Recorded data
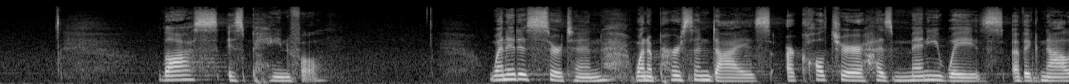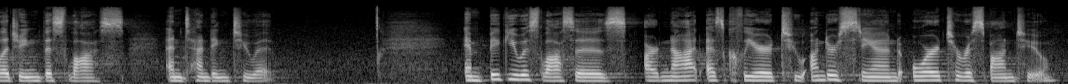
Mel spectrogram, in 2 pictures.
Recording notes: Recorded live at Arlington Street Church, Sunday, September 17, 2023.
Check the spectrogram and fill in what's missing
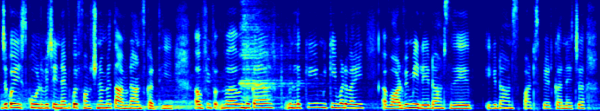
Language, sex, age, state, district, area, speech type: Dogri, female, 18-30, Jammu and Kashmir, Kathua, rural, spontaneous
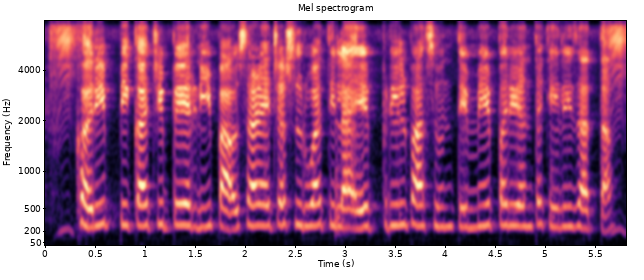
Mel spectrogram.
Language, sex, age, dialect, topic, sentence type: Marathi, female, 18-24, Southern Konkan, agriculture, statement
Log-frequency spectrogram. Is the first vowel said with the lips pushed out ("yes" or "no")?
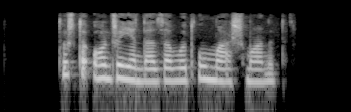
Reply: yes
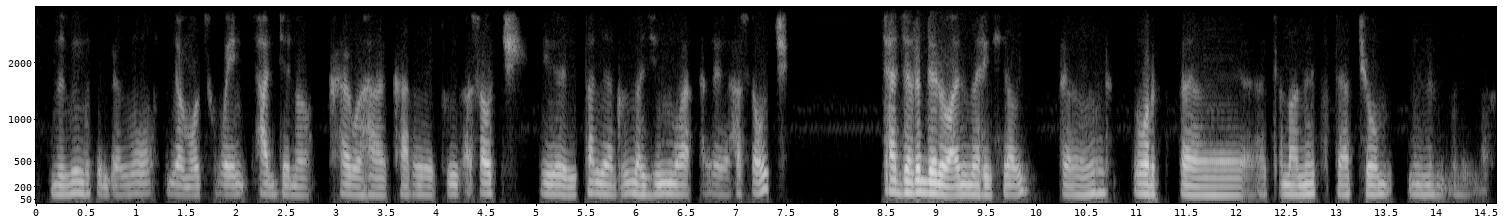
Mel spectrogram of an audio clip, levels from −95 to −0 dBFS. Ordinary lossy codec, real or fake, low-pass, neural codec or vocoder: Opus, 32 kbps; fake; 3.6 kHz; codec, 16 kHz in and 24 kHz out, 0.6 kbps, FocalCodec, streaming, 4096 codes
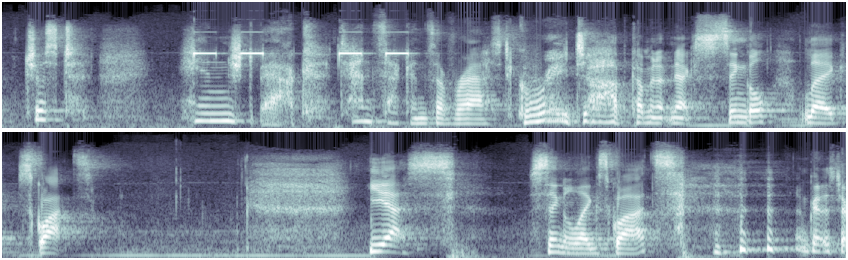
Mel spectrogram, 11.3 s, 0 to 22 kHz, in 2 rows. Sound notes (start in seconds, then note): 2.2 timer beeps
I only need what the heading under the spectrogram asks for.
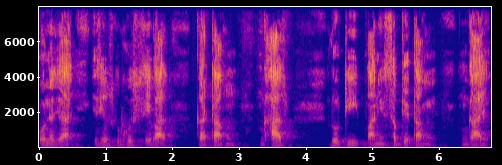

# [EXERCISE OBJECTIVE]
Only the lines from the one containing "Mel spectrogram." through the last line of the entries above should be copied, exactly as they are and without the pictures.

# [SOLUTION TO THIS PROBLEM]
Mel spectrogram.
Language, sex, age, dialect, topic, sentence type: Marathi, female, 18-24, Southern Konkan, agriculture, statement
Log-frequency spectrogram. Is the first vowel said with the lips pushed out ("yes" or "no")?
Reply: yes
Mel spectrogram of an audio clip, levels from −95 to −0 dBFS. Ordinary lossy codec, real or fake, low-pass, neural codec or vocoder: Opus, 32 kbps; fake; 3.6 kHz; codec, 16 kHz in and 24 kHz out, 0.6 kbps, FocalCodec, streaming, 4096 codes
Mel spectrogram, 11.3 s, 0 to 22 kHz, in 2 rows. Sound notes (start in seconds, then note): 2.2 timer beeps
I only need what the heading under the spectrogram asks for.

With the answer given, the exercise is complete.